Data extracted from a collection:
——————

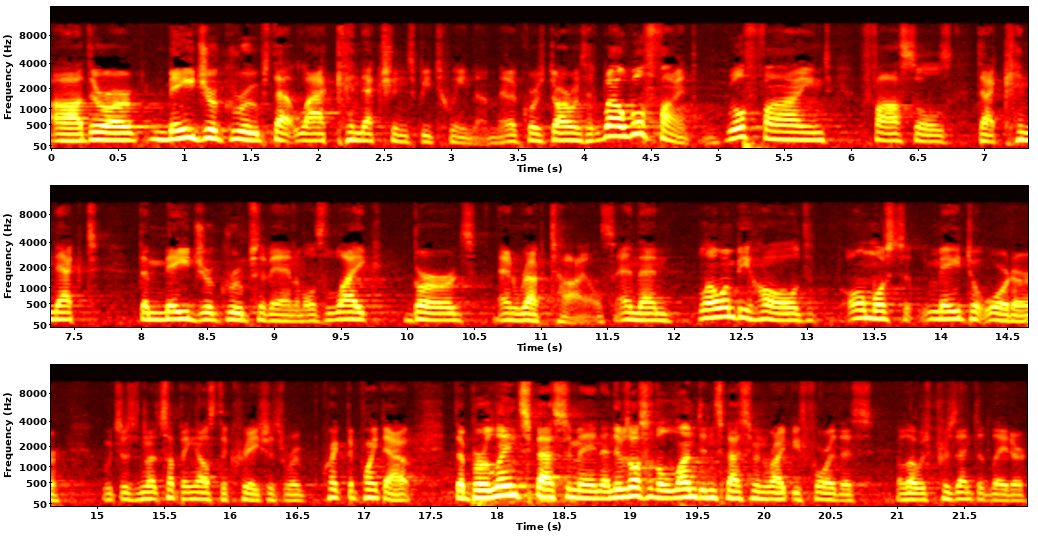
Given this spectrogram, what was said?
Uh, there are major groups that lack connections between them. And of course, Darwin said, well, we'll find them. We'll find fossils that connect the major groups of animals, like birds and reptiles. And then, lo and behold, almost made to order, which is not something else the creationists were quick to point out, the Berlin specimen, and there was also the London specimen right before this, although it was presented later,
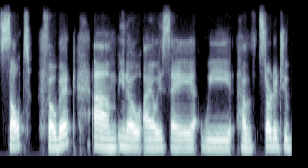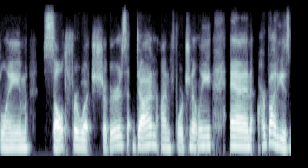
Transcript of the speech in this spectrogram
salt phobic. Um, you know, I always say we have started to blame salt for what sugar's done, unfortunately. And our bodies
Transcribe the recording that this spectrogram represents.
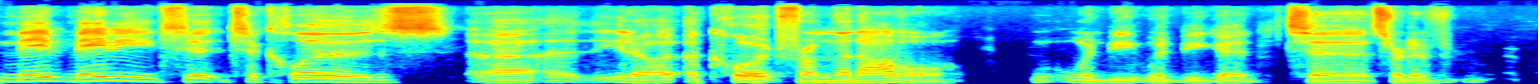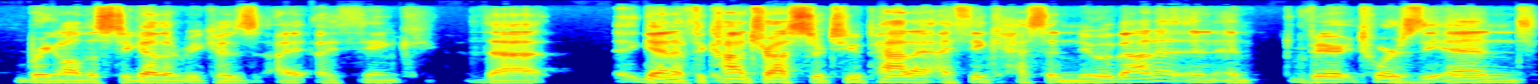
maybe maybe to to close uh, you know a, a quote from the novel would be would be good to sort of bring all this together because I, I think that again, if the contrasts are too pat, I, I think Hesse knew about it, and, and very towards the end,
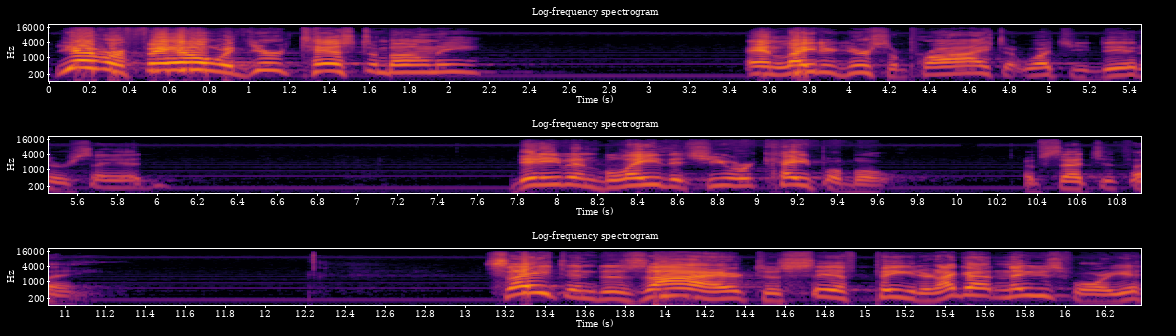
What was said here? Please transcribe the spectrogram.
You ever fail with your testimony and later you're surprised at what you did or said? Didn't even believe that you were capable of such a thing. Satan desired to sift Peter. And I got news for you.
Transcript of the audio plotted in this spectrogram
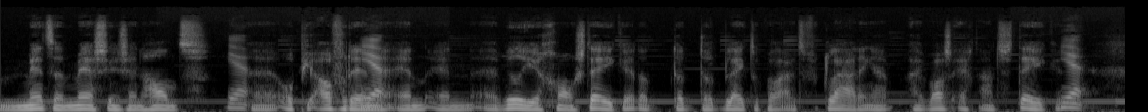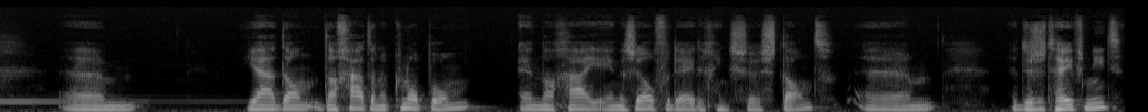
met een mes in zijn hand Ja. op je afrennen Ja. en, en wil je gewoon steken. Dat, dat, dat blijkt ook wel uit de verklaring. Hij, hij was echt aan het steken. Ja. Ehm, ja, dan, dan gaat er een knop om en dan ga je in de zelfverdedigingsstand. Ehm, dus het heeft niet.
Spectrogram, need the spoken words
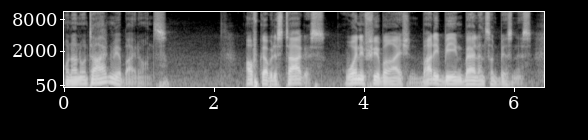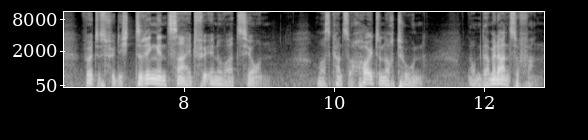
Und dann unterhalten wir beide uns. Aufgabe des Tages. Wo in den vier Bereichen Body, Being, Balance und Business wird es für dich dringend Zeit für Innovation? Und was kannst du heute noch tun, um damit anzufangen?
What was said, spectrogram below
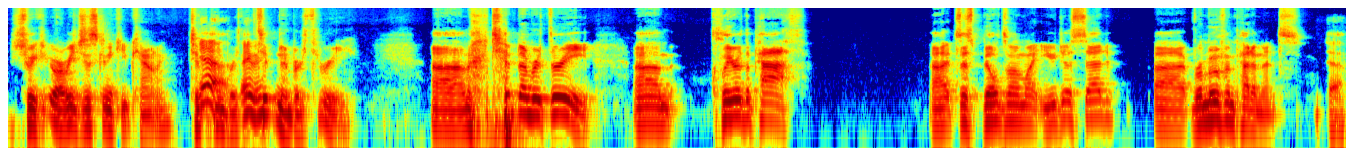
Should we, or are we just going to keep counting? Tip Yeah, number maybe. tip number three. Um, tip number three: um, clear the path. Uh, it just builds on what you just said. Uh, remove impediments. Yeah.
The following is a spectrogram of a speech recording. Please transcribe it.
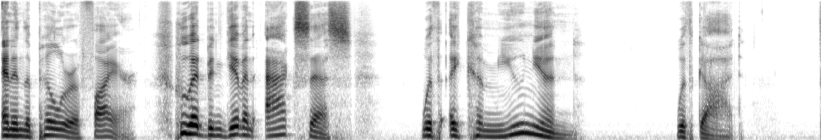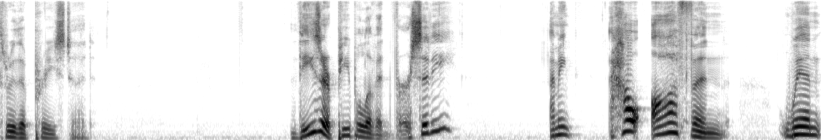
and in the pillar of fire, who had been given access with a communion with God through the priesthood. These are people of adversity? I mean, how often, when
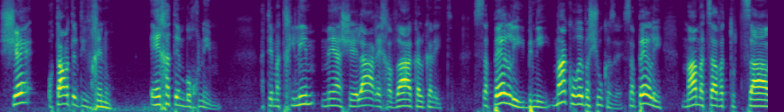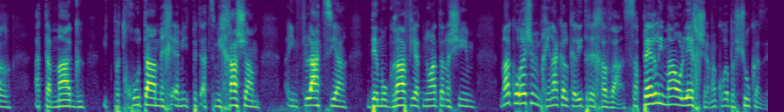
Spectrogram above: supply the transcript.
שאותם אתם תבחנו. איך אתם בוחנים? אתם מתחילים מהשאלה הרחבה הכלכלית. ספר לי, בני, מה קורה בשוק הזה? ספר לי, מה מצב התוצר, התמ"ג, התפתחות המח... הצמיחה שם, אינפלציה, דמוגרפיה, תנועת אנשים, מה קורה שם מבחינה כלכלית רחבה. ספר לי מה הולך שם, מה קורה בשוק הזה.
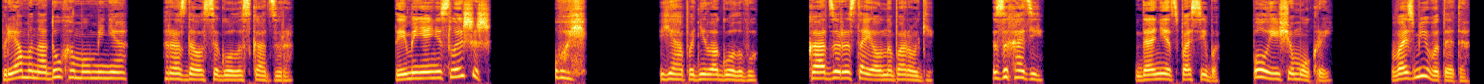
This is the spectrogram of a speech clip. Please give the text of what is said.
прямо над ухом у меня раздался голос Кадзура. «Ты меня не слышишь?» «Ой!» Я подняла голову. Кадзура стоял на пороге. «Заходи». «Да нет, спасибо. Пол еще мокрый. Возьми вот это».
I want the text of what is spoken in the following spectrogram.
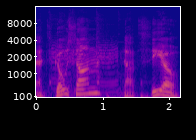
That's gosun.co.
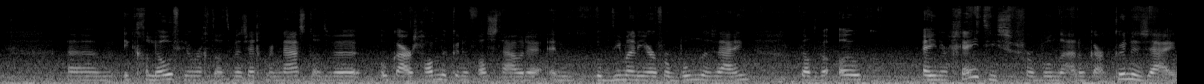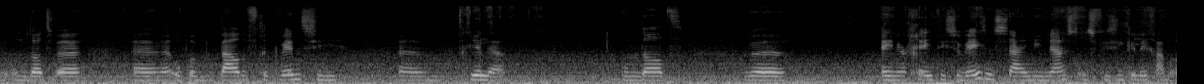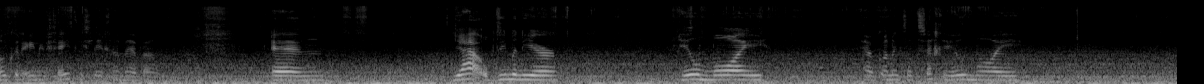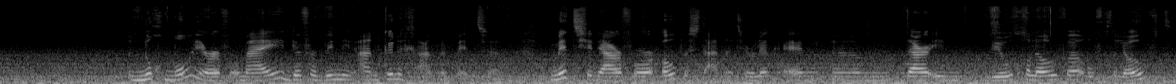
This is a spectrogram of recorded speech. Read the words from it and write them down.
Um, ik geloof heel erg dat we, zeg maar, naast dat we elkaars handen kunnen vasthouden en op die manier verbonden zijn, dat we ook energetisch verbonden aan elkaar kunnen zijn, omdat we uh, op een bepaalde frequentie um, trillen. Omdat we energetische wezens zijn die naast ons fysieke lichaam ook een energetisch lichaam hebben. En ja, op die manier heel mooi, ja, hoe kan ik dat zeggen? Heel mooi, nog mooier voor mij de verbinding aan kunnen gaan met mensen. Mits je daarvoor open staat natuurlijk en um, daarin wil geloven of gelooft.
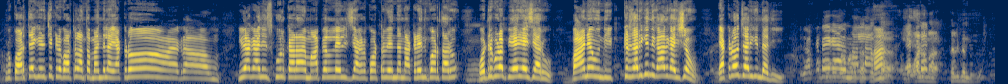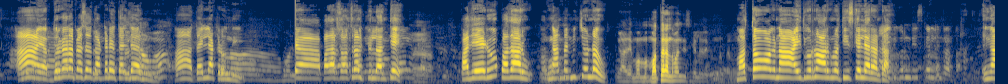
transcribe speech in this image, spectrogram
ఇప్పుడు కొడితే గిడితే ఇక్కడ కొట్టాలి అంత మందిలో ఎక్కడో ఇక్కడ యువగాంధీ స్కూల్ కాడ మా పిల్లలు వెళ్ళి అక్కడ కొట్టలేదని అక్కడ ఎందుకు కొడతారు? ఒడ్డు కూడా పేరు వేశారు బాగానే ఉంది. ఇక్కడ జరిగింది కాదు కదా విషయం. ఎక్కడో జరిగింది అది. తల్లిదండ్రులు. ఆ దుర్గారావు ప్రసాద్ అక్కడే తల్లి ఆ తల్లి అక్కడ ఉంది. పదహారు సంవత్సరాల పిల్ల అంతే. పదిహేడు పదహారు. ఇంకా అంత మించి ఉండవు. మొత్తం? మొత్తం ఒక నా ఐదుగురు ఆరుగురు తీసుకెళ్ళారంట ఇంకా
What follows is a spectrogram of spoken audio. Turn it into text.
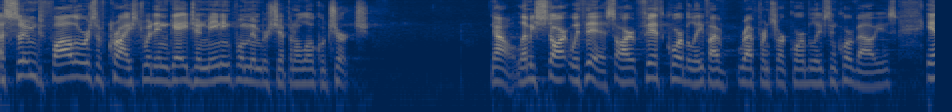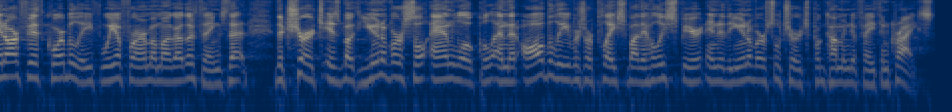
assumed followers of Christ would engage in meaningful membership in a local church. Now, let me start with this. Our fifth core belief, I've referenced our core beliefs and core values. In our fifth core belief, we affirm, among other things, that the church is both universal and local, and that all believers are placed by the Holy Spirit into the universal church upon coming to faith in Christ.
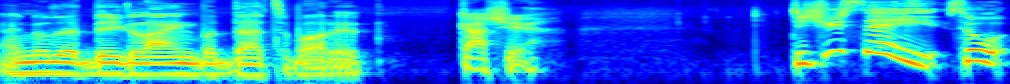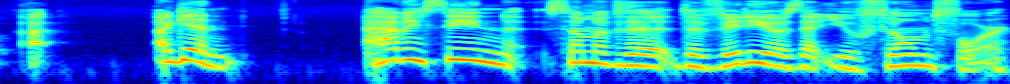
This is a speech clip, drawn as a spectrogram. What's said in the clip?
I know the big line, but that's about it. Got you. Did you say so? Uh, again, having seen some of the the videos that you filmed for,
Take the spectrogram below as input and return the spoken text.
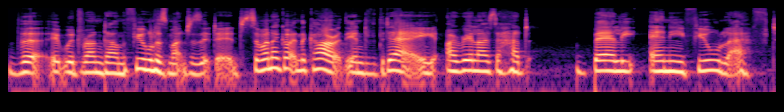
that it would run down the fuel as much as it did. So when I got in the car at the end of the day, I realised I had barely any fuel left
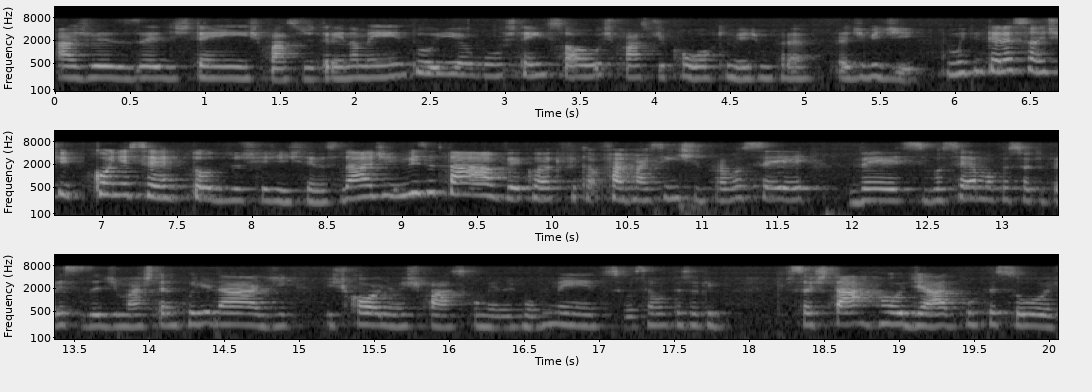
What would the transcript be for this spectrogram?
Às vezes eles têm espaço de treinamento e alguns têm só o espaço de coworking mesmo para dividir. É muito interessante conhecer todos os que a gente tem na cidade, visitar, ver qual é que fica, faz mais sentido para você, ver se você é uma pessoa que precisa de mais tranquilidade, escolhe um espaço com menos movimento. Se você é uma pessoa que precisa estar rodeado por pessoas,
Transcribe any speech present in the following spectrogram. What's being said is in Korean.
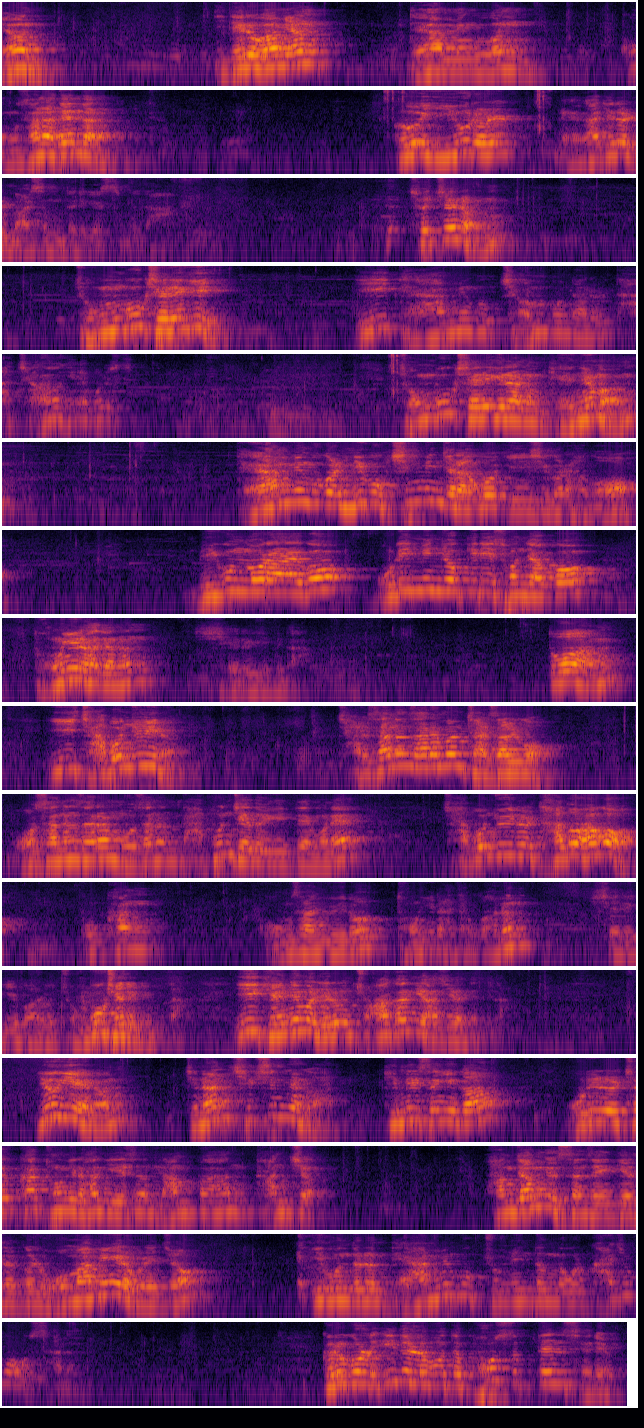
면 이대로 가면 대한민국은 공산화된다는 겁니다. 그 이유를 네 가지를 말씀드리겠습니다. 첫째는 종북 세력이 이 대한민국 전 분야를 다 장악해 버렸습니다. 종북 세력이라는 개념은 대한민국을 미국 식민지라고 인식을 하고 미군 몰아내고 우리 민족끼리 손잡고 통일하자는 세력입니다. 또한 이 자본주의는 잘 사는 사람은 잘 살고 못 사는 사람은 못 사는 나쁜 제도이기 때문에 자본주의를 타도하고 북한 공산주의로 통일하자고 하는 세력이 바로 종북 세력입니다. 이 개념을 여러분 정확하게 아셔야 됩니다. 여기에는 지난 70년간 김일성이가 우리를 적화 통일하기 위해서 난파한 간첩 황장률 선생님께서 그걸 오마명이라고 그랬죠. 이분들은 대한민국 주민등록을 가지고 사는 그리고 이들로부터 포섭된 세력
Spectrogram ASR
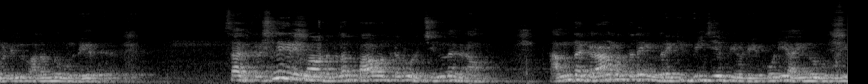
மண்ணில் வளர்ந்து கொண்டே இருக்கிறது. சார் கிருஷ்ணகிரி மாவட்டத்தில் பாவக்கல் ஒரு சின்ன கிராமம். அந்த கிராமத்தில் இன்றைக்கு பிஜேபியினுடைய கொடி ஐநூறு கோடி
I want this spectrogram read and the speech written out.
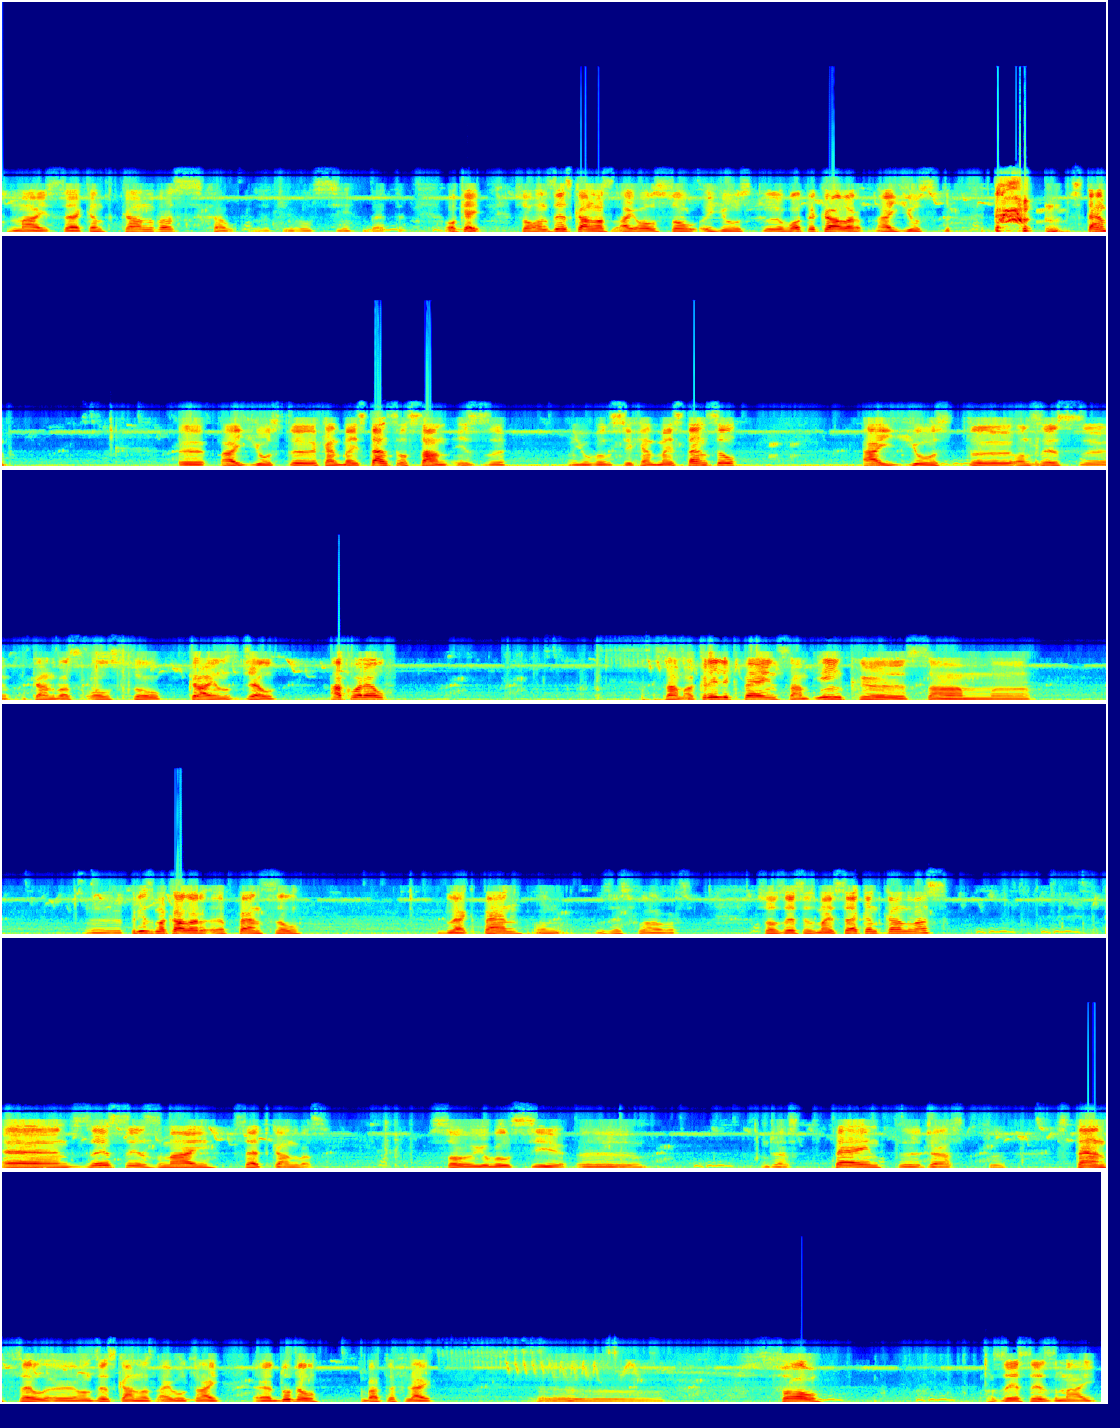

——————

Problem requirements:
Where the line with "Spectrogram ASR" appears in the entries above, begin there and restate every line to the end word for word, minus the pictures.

Output of the task:
Spectrogram ASR
மண்ணில் வளர்ந்து கொண்டே இருக்கிறது. சார் கிருஷ்ணகிரி மாவட்டத்தில் பாவக்கல் ஒரு சின்ன கிராமம். அந்த கிராமத்தில் இன்றைக்கு பிஜேபியினுடைய கொடி ஐநூறு கோடி
I want this spectrogram read and the speech written out.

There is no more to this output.